3. If it turns out you know no one, don't despair. Okay, let's say I'm wrong and you know absolutely no one in the industry (worse, you don't even know of anyone who might even be related to the industry in the most tangential way). You're not doomed if you query agents to whom you haven't been recommended or haven't met at conferences, so long as you follow their guidelines and send them a well-crafted query. In fact, if you get a "close, but no thanks" e-mail from one of them, you can refer to this if and when you query them with a different project down the line.

In the meantime—and if you can afford it—consider attending conferences, readings, workshops, and other literary events, and do your best to meet industry insiders (authors, agents, editors, librarians, sales(ahem)people, &c) and develop strong professional relationships with them. The publishing industry isn't really as impossibly huge as you might think, and any given person who's been in it for a few years will have a lot of connections that might come in handy when you're trying to sell your book.

4. Relationships require upkeep. A quick note on the above: all relationships require work, and professional relationships (especially in this industry) are no exception.
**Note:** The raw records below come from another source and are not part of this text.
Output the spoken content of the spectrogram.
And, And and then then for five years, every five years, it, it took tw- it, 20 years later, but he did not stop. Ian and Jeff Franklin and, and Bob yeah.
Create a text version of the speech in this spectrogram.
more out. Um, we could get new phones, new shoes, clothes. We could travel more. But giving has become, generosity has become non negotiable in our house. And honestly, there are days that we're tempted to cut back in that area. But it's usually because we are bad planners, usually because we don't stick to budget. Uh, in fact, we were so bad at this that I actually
If your friend lands your dream agent, don't let jealousy consume you: foster your relationship with that friend, ask about him or her, trade work, and hopefully down the line he or she will be able to help you get representation via recommendation to his/her agent, getting you in touch with an agent or editor who may be interested in your work, and so on.

The flip side of this issue is: don't be creepy. Don't reply to form rejections from agents in an attempt to be Super Best Bros. Don't pitch your MS to agents or editors at/in inappropriate times/places (e.g. the bathroom at T.G.I. Friday's). Don't corner your friend of a friend's girlfriend's brother's former roommate at a party because he once worked at a publishing house after college. You get the idea.
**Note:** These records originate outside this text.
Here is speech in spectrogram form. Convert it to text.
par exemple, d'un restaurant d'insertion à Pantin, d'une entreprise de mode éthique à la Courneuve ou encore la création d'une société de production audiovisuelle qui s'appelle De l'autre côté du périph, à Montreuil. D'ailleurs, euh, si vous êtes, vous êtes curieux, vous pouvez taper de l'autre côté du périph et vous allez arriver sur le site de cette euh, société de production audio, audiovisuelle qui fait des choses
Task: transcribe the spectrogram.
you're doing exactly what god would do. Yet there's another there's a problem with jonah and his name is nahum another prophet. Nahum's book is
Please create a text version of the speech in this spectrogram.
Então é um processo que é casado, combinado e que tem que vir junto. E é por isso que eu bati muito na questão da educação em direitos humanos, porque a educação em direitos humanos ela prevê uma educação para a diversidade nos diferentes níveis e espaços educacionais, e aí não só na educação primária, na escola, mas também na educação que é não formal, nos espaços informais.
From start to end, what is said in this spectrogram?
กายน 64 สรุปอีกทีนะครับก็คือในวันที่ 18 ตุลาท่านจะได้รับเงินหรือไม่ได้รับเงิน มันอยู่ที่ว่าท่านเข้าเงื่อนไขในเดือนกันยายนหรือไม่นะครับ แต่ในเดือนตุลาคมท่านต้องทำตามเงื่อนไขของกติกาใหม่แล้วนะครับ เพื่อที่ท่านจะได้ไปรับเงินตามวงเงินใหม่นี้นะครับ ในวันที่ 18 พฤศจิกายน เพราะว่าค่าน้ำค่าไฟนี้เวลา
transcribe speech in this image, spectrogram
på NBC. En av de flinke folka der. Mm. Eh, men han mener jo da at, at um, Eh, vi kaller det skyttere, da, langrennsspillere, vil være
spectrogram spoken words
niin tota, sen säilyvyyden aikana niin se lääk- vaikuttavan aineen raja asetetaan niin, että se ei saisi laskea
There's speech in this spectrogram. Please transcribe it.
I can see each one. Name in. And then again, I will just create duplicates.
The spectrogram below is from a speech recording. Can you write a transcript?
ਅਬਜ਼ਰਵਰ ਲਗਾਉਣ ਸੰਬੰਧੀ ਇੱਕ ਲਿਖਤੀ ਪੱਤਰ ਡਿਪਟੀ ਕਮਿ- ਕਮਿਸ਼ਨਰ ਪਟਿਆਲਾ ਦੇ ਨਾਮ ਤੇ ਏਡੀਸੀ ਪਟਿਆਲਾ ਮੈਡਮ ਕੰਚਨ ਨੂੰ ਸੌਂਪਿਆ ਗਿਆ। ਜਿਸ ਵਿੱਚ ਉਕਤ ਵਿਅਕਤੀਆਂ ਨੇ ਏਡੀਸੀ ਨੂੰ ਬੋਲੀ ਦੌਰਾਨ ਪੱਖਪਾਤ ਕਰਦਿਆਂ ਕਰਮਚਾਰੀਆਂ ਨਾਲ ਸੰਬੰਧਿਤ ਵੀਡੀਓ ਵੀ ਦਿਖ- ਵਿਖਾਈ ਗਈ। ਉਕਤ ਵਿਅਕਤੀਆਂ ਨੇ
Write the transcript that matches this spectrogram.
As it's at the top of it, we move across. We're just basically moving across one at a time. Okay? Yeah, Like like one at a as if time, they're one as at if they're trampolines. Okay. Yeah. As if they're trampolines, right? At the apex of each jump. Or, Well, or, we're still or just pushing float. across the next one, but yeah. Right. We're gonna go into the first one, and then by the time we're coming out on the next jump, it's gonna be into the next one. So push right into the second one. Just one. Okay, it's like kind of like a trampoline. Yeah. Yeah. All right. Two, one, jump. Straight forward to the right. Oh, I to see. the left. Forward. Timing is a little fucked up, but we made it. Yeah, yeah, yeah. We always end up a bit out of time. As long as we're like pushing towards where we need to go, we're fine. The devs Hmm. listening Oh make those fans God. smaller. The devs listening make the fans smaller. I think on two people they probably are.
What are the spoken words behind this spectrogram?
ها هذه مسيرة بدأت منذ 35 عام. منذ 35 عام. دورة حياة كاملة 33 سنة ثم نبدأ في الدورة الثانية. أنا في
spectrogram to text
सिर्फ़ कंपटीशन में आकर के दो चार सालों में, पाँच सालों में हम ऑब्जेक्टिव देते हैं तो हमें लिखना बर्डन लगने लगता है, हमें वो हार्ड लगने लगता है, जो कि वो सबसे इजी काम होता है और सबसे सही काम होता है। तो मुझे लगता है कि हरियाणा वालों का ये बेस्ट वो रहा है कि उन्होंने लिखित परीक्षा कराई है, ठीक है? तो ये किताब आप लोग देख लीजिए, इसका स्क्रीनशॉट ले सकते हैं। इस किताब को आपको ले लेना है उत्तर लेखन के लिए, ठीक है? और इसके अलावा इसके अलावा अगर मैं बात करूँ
That's all I've got for today, bros and she-bros. If you have any comments/questions/epiphanies/ideas/vitriol/profound insights/divine revelations, you know where to go.
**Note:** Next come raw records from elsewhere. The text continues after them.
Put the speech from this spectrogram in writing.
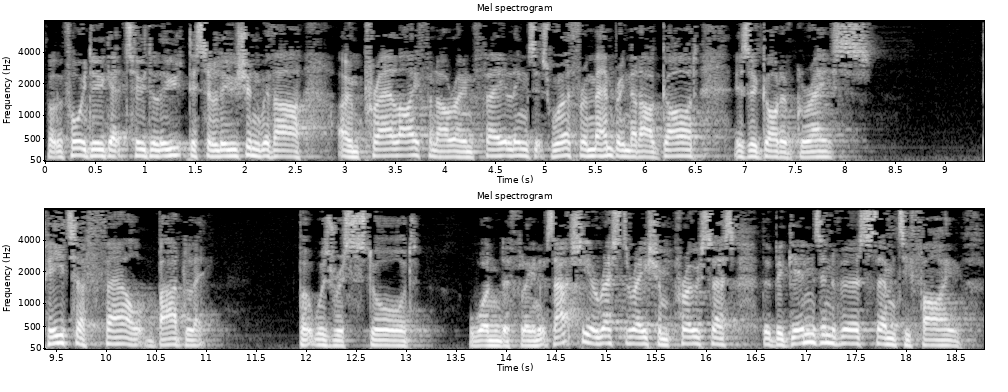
But before we do get too disillusioned with our own prayer life and our own failings, it's worth remembering that our God is a God of grace. Peter fell badly, but was restored wonderfully. And it's actually a restoration process that begins in verse 75.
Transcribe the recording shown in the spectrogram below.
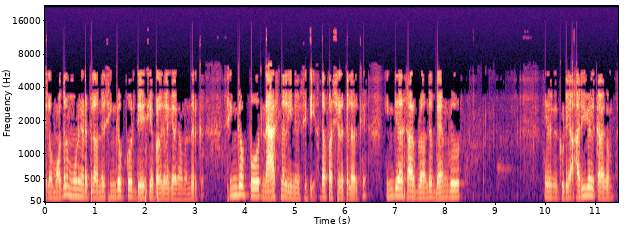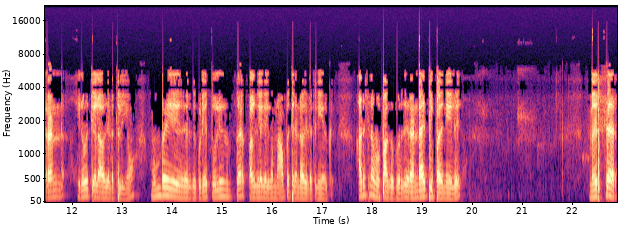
இதில் முதல் மூணு இடத்துல வந்து சிங்கப்பூர் தேசிய பல்கலைக்கழகம் வந்து இருக்குது சிங்கப்பூர் நேஷனல் யூனிவர்சிட்டி அதான் ஃபர்ஸ்ட் இடத்துல இருக்குது இந்தியா சார்பில் வந்து பெங்களூர் இருக்கக்கூடிய அறிவியல் கழகம் ரெண்டு இருபத்தி ஏழாவது இடத்துலையும் மும்பையில் இருக்கக்கூடிய தொழில்நுட்ப பல்கலைக்கழகம் நாற்பத்தி ரெண்டாவது இடத்துலையும் இருக்குது அடுத்து நம்ம பார்க்க போகிறது ரெண்டாயிரத்தி பதினேழு. மெர்சர்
  1. Loved simply for Super Best Bros. It's a good point but an even better phrase.

    Great advice. Thanks Eric.

  2. Another fabulous post, E. Keep 'em coming!

  3. Do you think you could lay off the she-bros. It's kinda like referring to a woman as a not-man... try being a little more creative, the women in your life, with more than two brain-cells to rub together, will thank you... as will I

  4. Widdershins,

    That certainly wasn't my intent, and I apologize if I offended you; the term "she-bros" is clearly intended as a joke. That said, if you don't find my particular brand of humor entertaining, you needn't read the blog.

    Thanks & all best,


  5. I don't know anyone in the industry. I have to write that "I've Just Made An Agent See God" query letter. And it sucks.

    And Eric, I like being called a she-bro. :)

  6. Good post -- I think it's especially important to remember that networking is more than just hoping that you know someone famous. I'm on friendly terms with the guy who owns my local comic book store, so I casually asked him one day if he thought my book (a zombie choose-your-own-adventure) would be a good fit for shops like his, and how I might contact Diamond Comics, the sole distributor for his industry.

    He told me that Diamond was a tough nut to crack, but they also owned a company that distributes to game shops, and my project (technically classified as a gamebook) would be perfect for them. I contacted them, they loved it, and now I'm in the catalog of both the parent company and the subsidiary -- fully half the book's sales to date have been through this distributor.

    So I'd say my most important contact hasn't been anybody at a publisher or an agency, but a friend at the comic book store who knew more about the industry than I did!

  7. Another tip - if money's tight, look at local conferences. Yes, they're smaller, but the likelihood of one-on-one time with industry professionals is far greater.

  8. A good way to start networking is by joining the local chapter of a writers' association that focuses on the genre you are writing in and/or going to book launches, readings of local writers etc.,